This study has implications for advancing nursing science and post-CABG patient care. By emphasizing the importance of assessing body image, it highlights the potential benefits of integrating body image assessment into the treatment of CABG patients. Negative body image can have adverse effects, such as an increased risk of cardiac events like coronary artery narrowing and angina symptoms. Screening post-CABG patients for body image concerns can help identify those at risk and facilitate interventions aimed at promoting positive body image. This, in turn, may contribute to reducing readmissions and cardiac events. Future studies, whether correlational or experimental, should investigate the impact of body image assessment on factors such as quality and duration of life, healthcare costs, and readmission rates.
Nurses should actively encourage patients to engage in discussions and assessments related to body image as part of their post-CABG care. By incorporating body image assessment into their practice within the multidisciplinary healthcare team, nurses can contribute valuable insights and collaborate with other healthcare professionals to devise appropriate treatment strategies for patients in this context. Policymakers would greatly benefit from the development of a screening tool for body image that can assist nurses in understanding their patients’ perceptions and guide care decisions, ultimately aiding patients in maintaining or cultivating a positive body image.
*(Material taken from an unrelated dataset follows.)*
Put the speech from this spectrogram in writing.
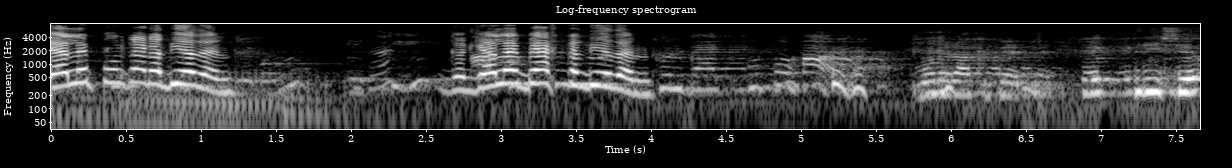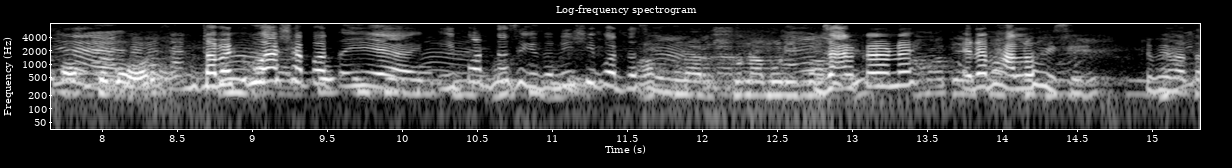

In addition, nurses can utilize the questionnaire both before and after CABG to gather essential information that informs their care, encouragement, and support for patients who have experienced a loss of body image. By assessing body image levels and engaging in discussions with the multidisciplinary care team, nurses can contribute to developing tailored treatment strategies for each patient. Policymakers should prioritize the implementation of a body screening tool to assist patients in coping with their emotional distress and to guide healthcare recommendations that improve overall health, severity of illness, quality of life, and readmission rates.
This investigation had certain limitations that need to be acknowledged. The study focused specifically on Thai patients who underwent CABG, which may limit the generalizability of the findings to individuals with different heart disorders or diseases. Future research should assess the applicability of the scale in Thai patients with coronary heart disease who have undergone surgery or have been diagnosed with other conditions in Thailand. Additionally, it is recommended to consider a larger sample size for factor analysis to ensure sufficient statistical power (Williams et al., 2010).
The Thai version of the body image test demonstrated satisfactory validity and reliability for assessing body image in Thai post-CABG patients. However, it is recommended to validate and confirm the instrument’s reliability and validity in a larger sample size or at different healthcare institutions in Thailand. Despite the differences in factor analysis results between the Thai and original versions, the adapted Thai questionnaire specifically addresses body image issues in post-CABG patients. This article provides valuable knowledge and information that nurses and other healthcare professionals can utilize in assessing body image among Thai post-CABG patients.